Like startups, celebrities are also concerned with protecting their “brand” and no one more so lately than Michael Douglas and Catherine Zeta Jones have felt the strain of being under the media spotlight and dealing with the consequences of a PR blunder; for them a very public recent split. There are some important PR takeaways and lessons we can learn from these high-profile media fiascos.
 
PR Lessons
Loose Lips Sink Ships. It’s doubtful that Douglas, currently promoting his role as flamboyant pianist Liberace in the HBO film ‘Behind the Candelabra’, gave any thought to how his gaffe (blurting out in an interview that his stage 4 throat cancer was the result of an HPV infection he got from oral sex) would affect his wife and ultimately, his marriage. (I can only imagine their strained conversation after he made this confession.) You’ve heard the old adage “loose lips sink ships” and in this case, the ship was their marriage.
 
Think Team. Even if you are a celebrity or CEO, it’s important to remember that you have partners, employees, spouses and/or stakeholders who are invested in what you say to the media. (In Douglas’ case, his wife had a huge stake in his admission.) It’s important to “think team” when you are putting your communications strategy together and to consider how your words will affect your stakeholders.
 
Don’t Miss a Chance to Redirect Your Story. In Douglas’ case, the greatest crime isn’t the potential cause of his cancer – he later retracted his statement – it’s that he missed out on the perfect PR opportunity to redirect his story to champion a celebrity cause. Up until his retraction, he was praised by health experts for raising awareness for HPV, largely considered an epidemic, yet often taboo topic, because it’s sexually transmitted. Having a celebrity share his personal experience could have prompted a much-needed national conversation about HPV prevention strategies; however, Douglas wasn’t willing to rise to the occasion and go there (or return there, such as it is).
 
PR Takeaways. We all need to embrace that we are human and that PR blunders happen. When they do, it’s important that we are honest and transparent with our reactions and communications.
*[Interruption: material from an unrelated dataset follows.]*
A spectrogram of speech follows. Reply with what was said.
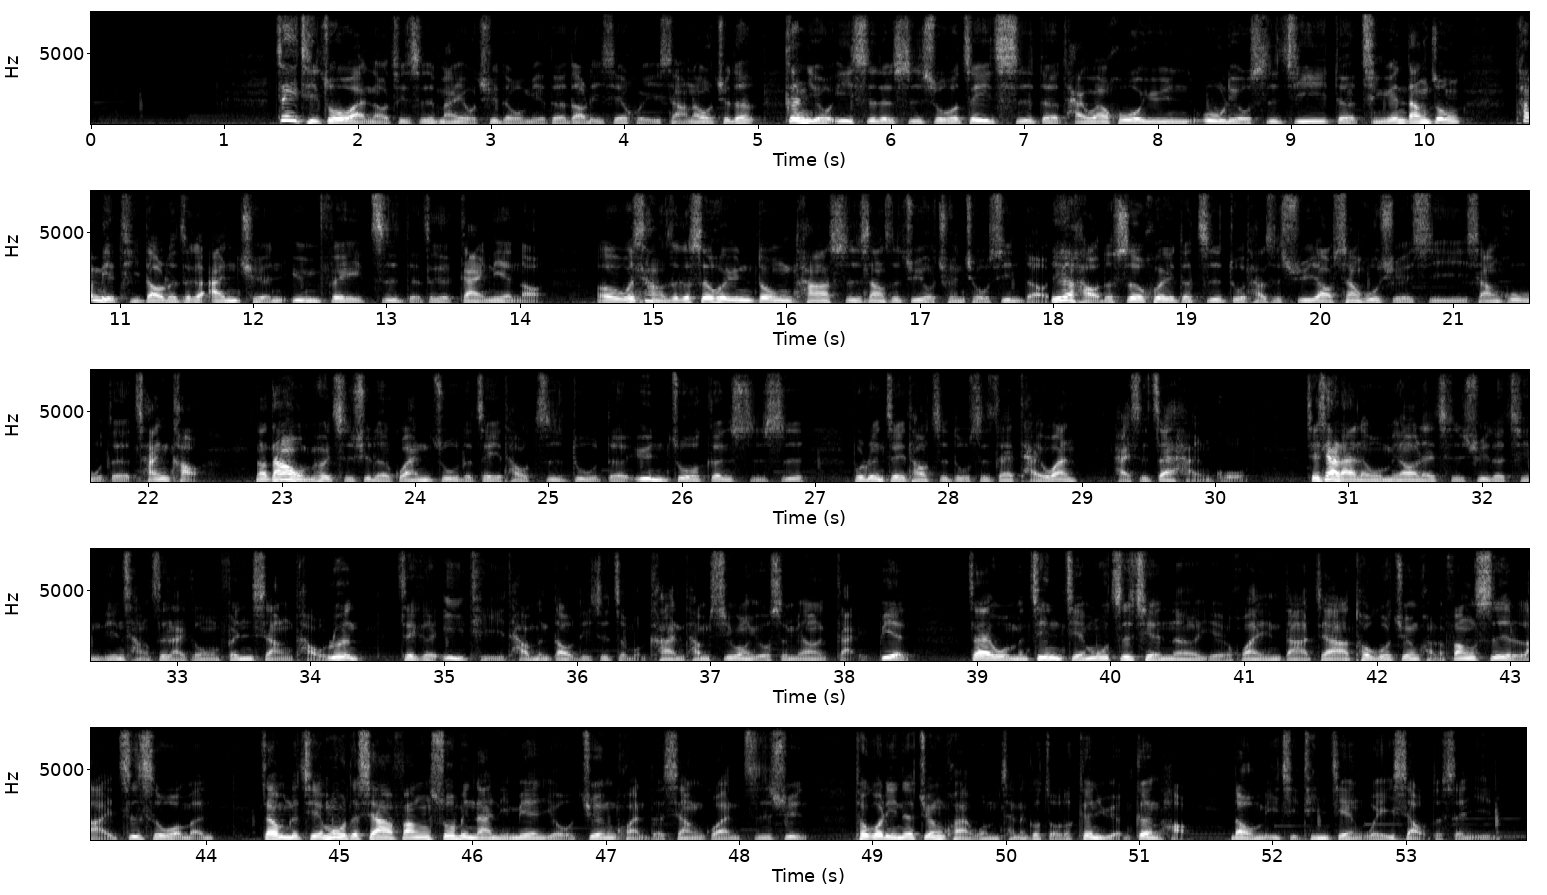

Take Groupon former CEO Andrew Mason’s final goodbye memo when he was ousted as CEO – it was authentic and transparent and demonstrated a level of honesty that we should all strive for in our communications. Douglas’ awkward retraction, on the other hand, didn’t feel authentic and I doubt that it changed the public’s perception on what caused his cancer (and we’re not judging in the least!); he also missed out on the perfect PR opportunity to turn his PR blunder into a platform and to contribute to the public good.
April Neill is a brand strategist, lifelong entrepreneur and founder/CEO of April Neill Public Relations, a boutique public relations firm serving small businesses and non-profits in Chicagoland. You can find April online at www.AprilNeillPR.com or at www.Facebook.com/AprilNeillPR.
April Neill Public Relations is passionate about helping small businesses position themselves as experts in their industry. We offer a complimentary 30-minute in-person or phone consultation. Email AprilNeill@gmail.com to make your appointment today or call (312) 772-3832 for more information.